Until Joe, Green’s personal projects were written or co-written by him, and it was only during his foray into mainstream comedy beginning with Pineapple Express (2008) that he began directing other writer’s screenplays. These films were not reliant upon Green’s aesthetic of naturalism and bore little resemblance to his signature style. Though Joe may not be typically commercial, Hawkins script is heavily weighted with genre conventions. Green attempts to take Hawkins script and let it open up, directing the film to concentrate more heavily on character than story. Where another filmmaker would have kept the film going at a nice clip, Green slows the film down with long shots of characters in a space as reflective as it is realistic before the scene really starts or ends. This approach is in turn aided by Green’s employment of local non-actors in supporting roles. Casting like this has long been a part of Green’s style, reinforcing the notion that the film and all of its characters are unique to the region of the narrative.
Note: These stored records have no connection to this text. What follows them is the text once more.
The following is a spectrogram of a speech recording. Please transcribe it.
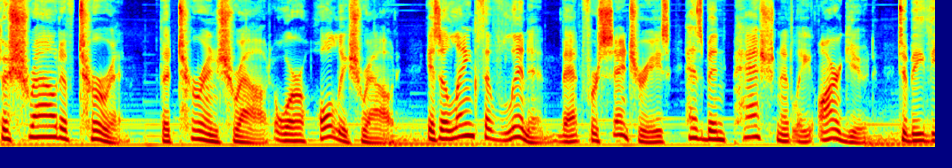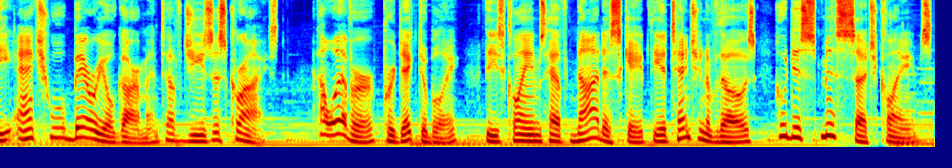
The Shroud of Turin, the Turin Shroud or Holy Shroud, is a length of linen that for centuries has been passionately argued to be the actual burial garment of Jesus Christ. However, predictably, these claims have not escaped the attention of those who dismiss such claims,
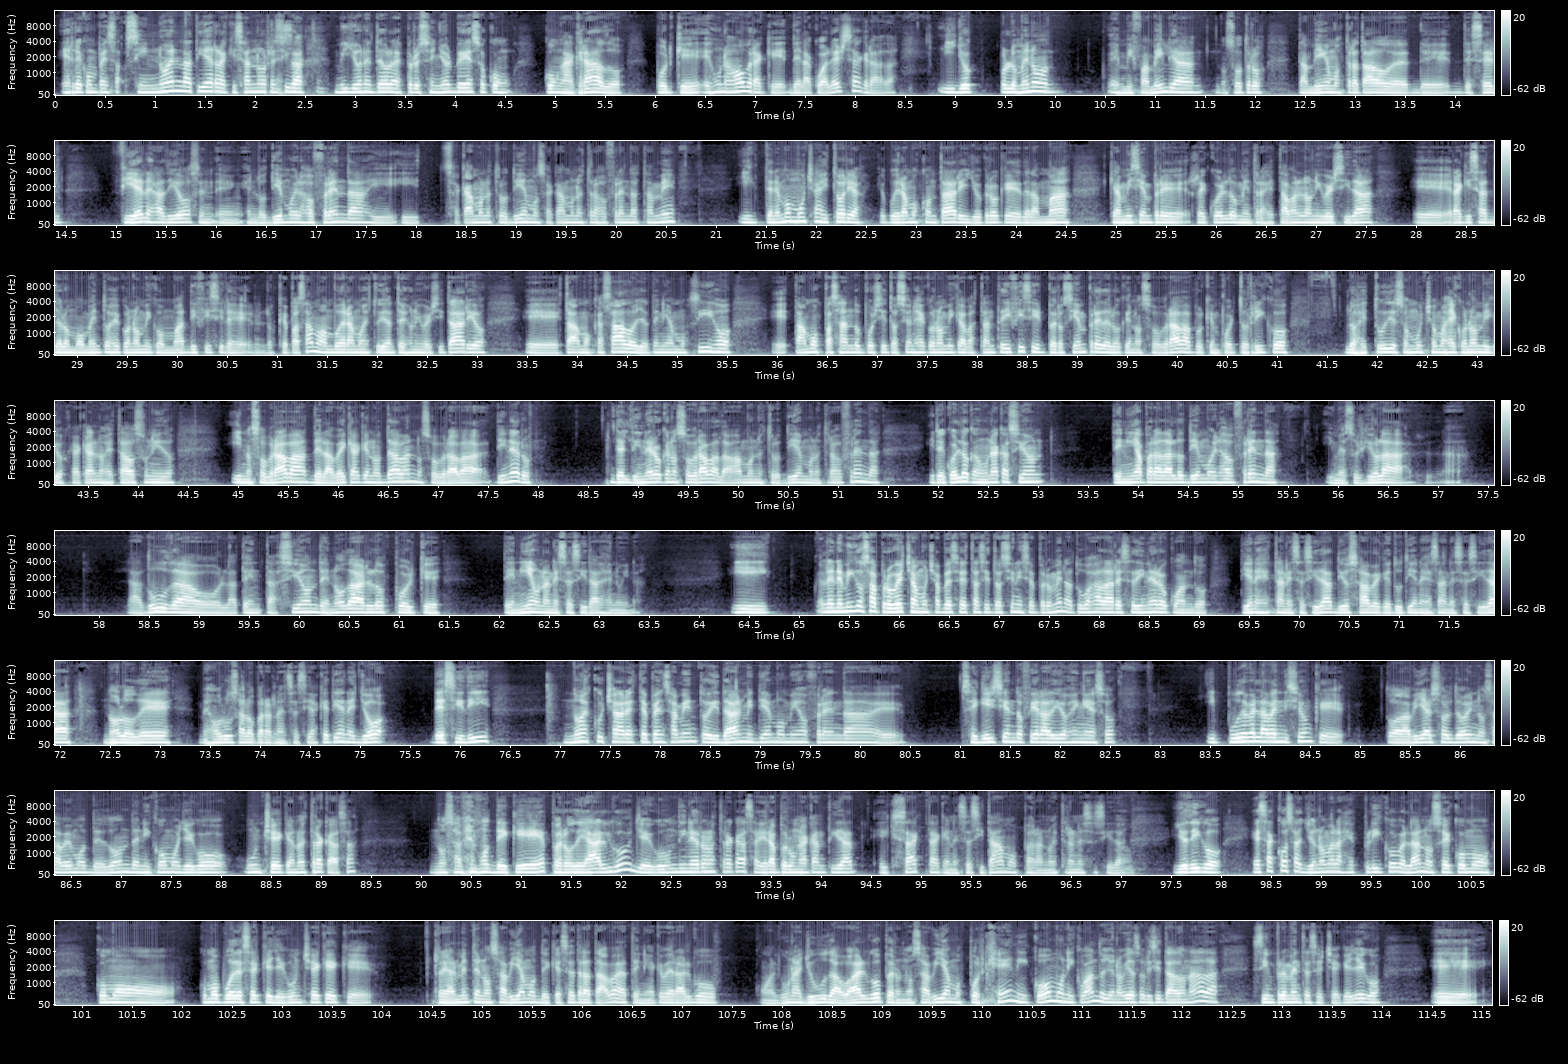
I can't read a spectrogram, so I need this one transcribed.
es recompensado. Si no en la tierra, quizás no reciba millones de dólares, pero el Señor ve eso con, con agrado, porque es una obra que, de la cual Él se agrada. Y yo, por lo menos en mi familia, nosotros también hemos tratado de, ser fieles a Dios en, en, los diezmos y las ofrendas y, sacamos nuestros diezmos, sacamos nuestras ofrendas también. Y tenemos muchas historias que pudiéramos contar y yo creo que de las más que a mí siempre recuerdo mientras estaba en la universidad, eh, era quizás de los momentos económicos más difíciles en los que pasamos. Ambos éramos estudiantes universitarios, eh, estábamos casados, ya teníamos hijos, eh, estábamos pasando por situaciones económicas bastante difíciles, pero siempre de lo que nos sobraba, porque en Puerto Rico los estudios son mucho más económicos que acá en los Estados Unidos, y nos sobraba de la beca que nos daban, nos sobraba dinero. Del dinero que nos sobraba dábamos nuestros diezmos, nuestras ofrendas. Y recuerdo que en una ocasión tenía para dar los diezmos y las ofrendas y me surgió la, la, duda o la tentación de no darlos porque tenía una necesidad genuina. Y el enemigo se aprovecha muchas veces de esta situación y dice, pero mira, tú vas a dar ese dinero cuando tienes esta necesidad, Dios sabe que tú tienes esa necesidad, no lo des, mejor úsalo para las necesidades que tienes. Yo decidí no escuchar este pensamiento y dar mis diezmos, mis ofrendas, eh, seguir siendo fiel a Dios en eso. Y pude ver la bendición que todavía el sol de hoy no sabemos de dónde ni cómo llegó un cheque a nuestra casa. No sabemos de qué es, pero de algo llegó un dinero a nuestra casa y era por una cantidad exacta que necesitamos para nuestra necesidad. Yo digo, esas cosas yo no me las explico, ¿verdad? No sé cómo, cómo, cómo puede ser que llegó un cheque que realmente no sabíamos de qué se trataba, tenía que ver algo con alguna ayuda o algo, pero no sabíamos por qué, ni cómo, ni cuándo, yo no había solicitado nada, simplemente ese cheque llegó. Eh,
The fusion of commercial and personal aesthetics prevalent in Joe remains only a portion of the spectacle. The even more superficial signifier of an evolution in Green’s filmmaking comes in the form of Nicolas Cage. A one time darling of the off-beat comedy and art house film, Cage returns to the stomping ground of his youth from a long spell in schlocky would-be blockbusters. In many respects, Joe is a sort of comeback film for Nicolas Cage, who hasn’t been able to demonstrate his tremendous talents since his collaboration with Werner Herzog on Bad Lieutenant: Port Of Call New Orleans (2008). As the title character in Green’s film, Cage explores the more nuanced side of his craft, giving the audience one of his most realistic and haunting performances of his career.

This review was first published in 2013.